Editor’s Note: This begins a special series we are doing specifically for college-age women. We will be sharing a variety of posts about life in college designed to help Christian women navigate the often murky (and exciting) waters of college life. Stay tuned for more!
I grew up in a culture saturated by the Friends mentality. The popular show from nearly a decade ago that followed the lives of six friends glamorized opposite sex friendships. You could fall in and out of love with each other and never lose the friendship. You could have kids with your best friend and nothing would change. You could spend your Friday night pouring your heart out to your best guy friend and no one ever really got hurt. And it made me (and many of my friends) want that.
The question I started asking myself in my early twenties, after I faced a string of heartaches and awkward endings to friendships, was why is it always so hard? Why does it feel so fulfilling at the front end, but then so awkward at the back end?
I began to wonder if it meant we were never designed to be best friends with the opposite sex outside of commitment in the first place. I began to wonder if my pull towards the opposite sex actually was revealing something more about how God created us to be as male and female.

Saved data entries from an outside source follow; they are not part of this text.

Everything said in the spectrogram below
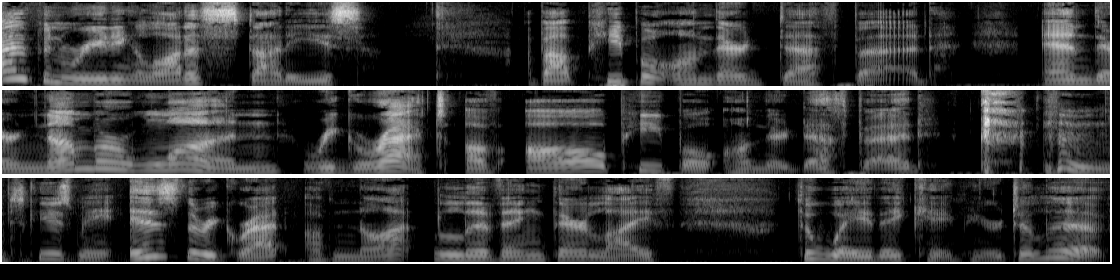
I've been reading a lot of studies about people on their deathbed, and their number one regret of all people on their deathbed, excuse me, is the regret of not living their life the way they came here to live.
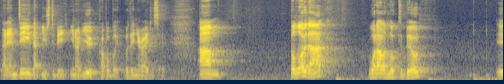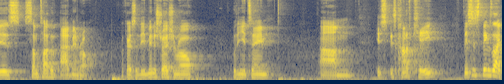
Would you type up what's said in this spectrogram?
that MD that used to be, you know, you probably within your agency. Um, below that, what I would look to build is some type of admin role. Okay, so the administration role within your team um, is, is kind of key. This is things like,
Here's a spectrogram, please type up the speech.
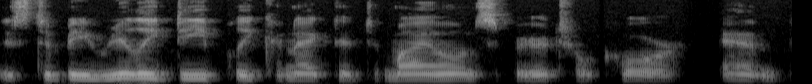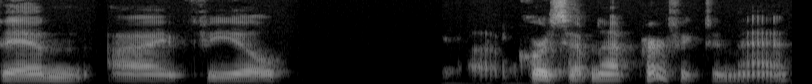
is to be really deeply connected to my own spiritual core. And then I feel, of course, I'm not perfect in that,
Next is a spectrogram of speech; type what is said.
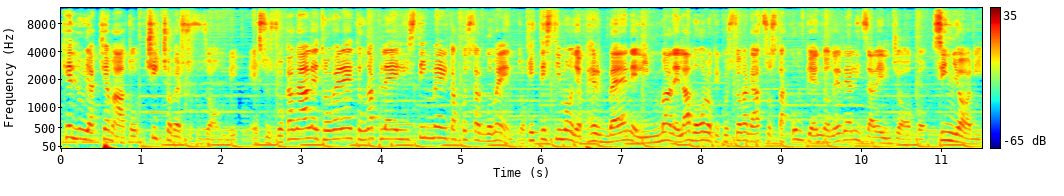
che lui ha chiamato Ciccio vs Zombie e sul suo canale troverete una playlist in merito a questo argomento che testimonia per bene l'immane lavoro che questo ragazzo sta compiendo nel realizzare il gioco Signori,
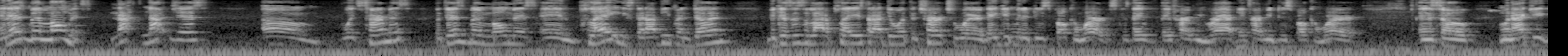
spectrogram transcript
And there's been moments, not not just um with sermons, but there's been moments in plays that I've even done because there's a lot of plays that I do at the church where they get me to do spoken words because they they've heard me rap, they've heard me do spoken word, and so when I get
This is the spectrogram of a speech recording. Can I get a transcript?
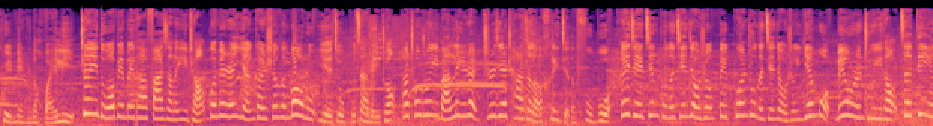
鬼面人的怀里。这一躲便被他发现了异常，鬼面人眼看身份暴露，也就不再伪装，他抽出一把利刃，直接插在了黑姐的腹部。黑姐惊恐的尖叫声被观众的尖叫声淹没，没有人注意到，在电影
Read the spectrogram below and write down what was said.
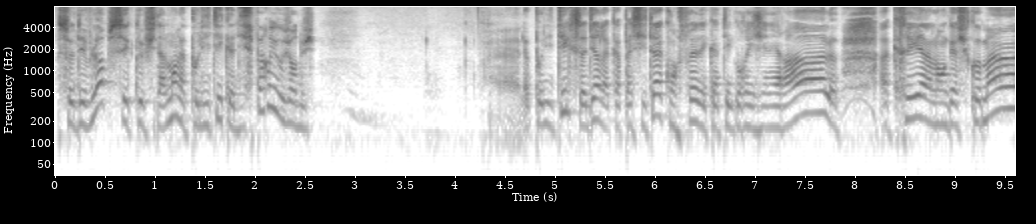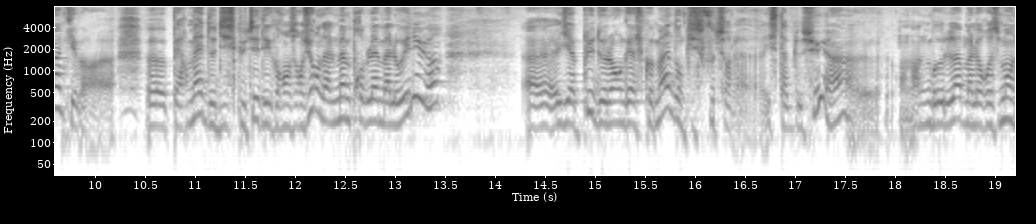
se développe, c'est que finalement la politique a disparu aujourd'hui. Euh, la politique, c'est-à-dire la capacité à construire des catégories générales, à créer un langage commun qui va euh, permettre de discuter des grands enjeux. On a le même problème à l'ONU. Hein. Euh, il n'y a plus de langage commun, donc ils se foutent sur ils tapent dessus. Hein. On en, là, malheureusement,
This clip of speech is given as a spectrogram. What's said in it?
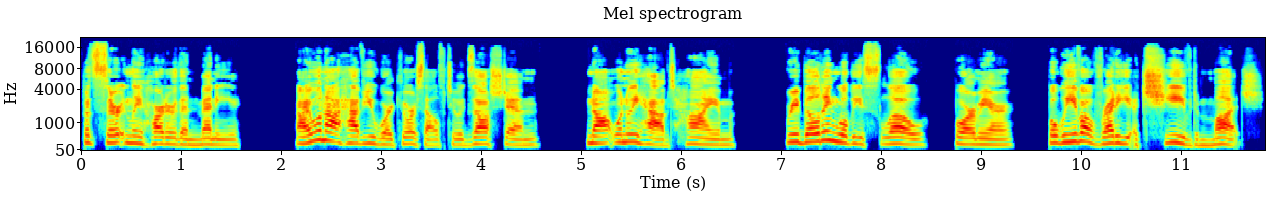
but certainly harder than many. I will not have you work yourself to exhaustion. Not when we have time. Rebuilding will be slow, Boromir, but we've already achieved much.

It’s Hip to Have a (Guy) Friend
In college I thrived on these friendships. Under the guise of thinking I got along with men better, I experienced all of the perks of a relationship (companionship, being known, emotional intimacy, good conversation), but no commitment. I wanted to feel wanted and cared for by someone of the opposite sex, especially in my most lonely days as a single girl.
Especially in the college years, it feels hip to have a guy best friend you can live with platonically. And while a Christian girl might not want to live with her best guy friend, she still can enjoy the benefits of said relationship minus the living quarters. It’s cool. It’s fun. But in my experience someone always seems to get a little too into the friendship, crossing the “friend” line, and thus forcing the dreaded “define the relationship” talk. And then, the blissful friendship is over, or at the very least, extremely awkward.

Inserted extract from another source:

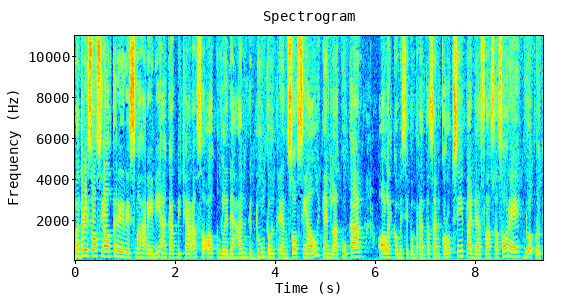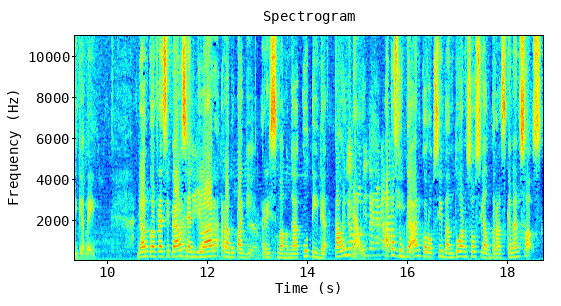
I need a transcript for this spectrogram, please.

Understanding Our Boundaries
We need to foster meaningful relationships among the sexes, but boundaries with the opposite sex should extend much farther than the mere physical. So often our longing for meaningful friendship with the opposite sex is stemming from a longing to be known and understood—ultimately to be married. Don’t allow a man to know you and understand you if he will not promise to do so for a lifetime—or at least try to date you to figure out if that is what God wants for the both of you.
Does this mean that single women should never have guy friends? Not at all. It just means that a single woman’s meaningful relationships should come from female friendships. These are friendships that will last and encourage you in your pursuit of marriage and godliness. These are friendships that will last long after you say “I do.” Friendships with the opposite sex can be fulfilling and purposeful, even without the promise of a relationship. But they should be forged with the future in mind. Will you feel uncomfortable with your current opposite sex friendship when your future spouse comes along? Or are you going to be willing to give up this friendship when your future spouse comes along? As Christians, how we relate to everything should look different than the world around us, even our interactions with the opposite sex.
It might seem fun and exciting to have a guy best friend who knows you intimately right now, but it could only make life difficult when the man who is to be your best friend forever comes along. We were designed to be known, loved, and intimate with one man only—your husband. And we shouldn’t settle for anything less.
You, too, can help support the ministry of CBMW. We are a non-profit organization that is fully-funded by individual gifts and ministry partnerships. Your contribution will go directly toward the production of more gospel-centered, church-equipping resources.